[EXERCISE INPUT Boundary: Start]

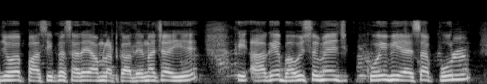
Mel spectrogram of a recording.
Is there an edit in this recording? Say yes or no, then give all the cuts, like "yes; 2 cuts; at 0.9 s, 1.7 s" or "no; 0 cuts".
no; 0 cuts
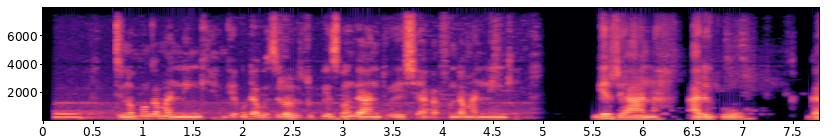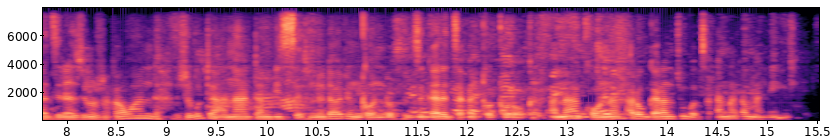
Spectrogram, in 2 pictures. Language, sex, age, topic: Ndau, female, 18-24, health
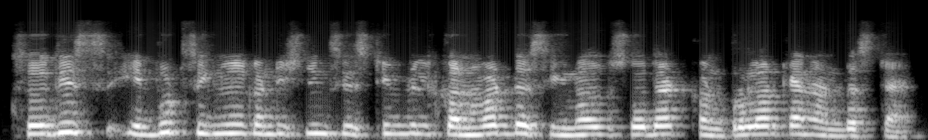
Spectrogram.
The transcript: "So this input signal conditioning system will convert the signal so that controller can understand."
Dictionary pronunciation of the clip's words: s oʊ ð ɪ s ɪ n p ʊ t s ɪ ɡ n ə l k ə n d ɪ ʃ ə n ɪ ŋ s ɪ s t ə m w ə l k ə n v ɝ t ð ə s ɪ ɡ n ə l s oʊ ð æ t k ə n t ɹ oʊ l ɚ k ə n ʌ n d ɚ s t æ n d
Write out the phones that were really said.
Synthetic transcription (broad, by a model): s oʊ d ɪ s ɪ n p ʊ t s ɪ ɡ n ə l k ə n d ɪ ʃ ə n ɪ ŋ s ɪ s t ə m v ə l k ə n v ɝ t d ə s ɪ ɡ n ə l s oʊ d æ t k ə n t ɹ oʊ l ɚ k ə n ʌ n d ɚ s t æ n d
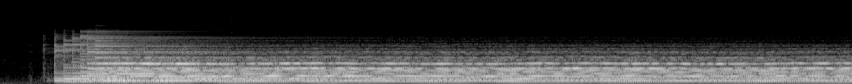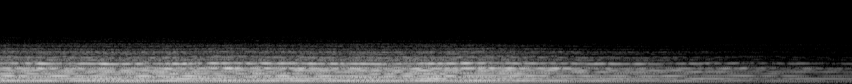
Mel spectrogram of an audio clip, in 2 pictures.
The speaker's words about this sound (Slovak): reverb vlastne vytvára umelo nejaký, nejakú miestnosť alebo priestor budovu, kde sa vlastne zvuk, kde je zvuk vlastne veľký v tom priestore, kde sa to odráža, kde má priestor, kde plynúť. Môže byť veľký malý, záleží, čo chceme dosiahnuť.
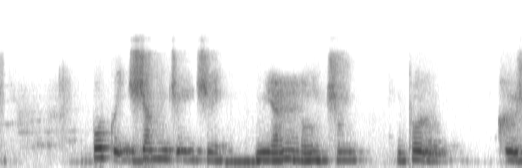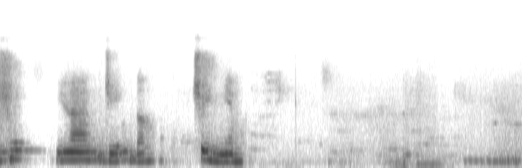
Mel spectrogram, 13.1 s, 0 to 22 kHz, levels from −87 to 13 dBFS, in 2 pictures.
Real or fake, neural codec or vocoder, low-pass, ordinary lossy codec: fake; codec, 16 kHz, 0.5 kbps, X-Codec, HuBERT features, trained on general audio; 7.2 kHz; Opus, 16 kbps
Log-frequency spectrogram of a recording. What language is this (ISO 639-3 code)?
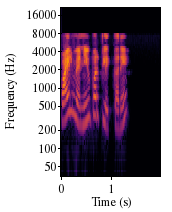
hin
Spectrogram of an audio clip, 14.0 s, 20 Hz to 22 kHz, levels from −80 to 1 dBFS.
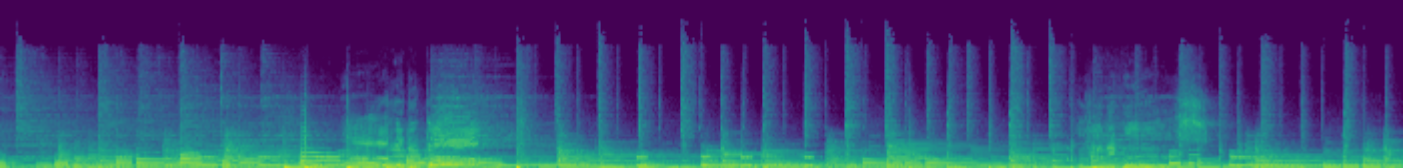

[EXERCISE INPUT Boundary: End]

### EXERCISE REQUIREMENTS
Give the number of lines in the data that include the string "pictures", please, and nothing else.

### EXPECTED ANSWER
3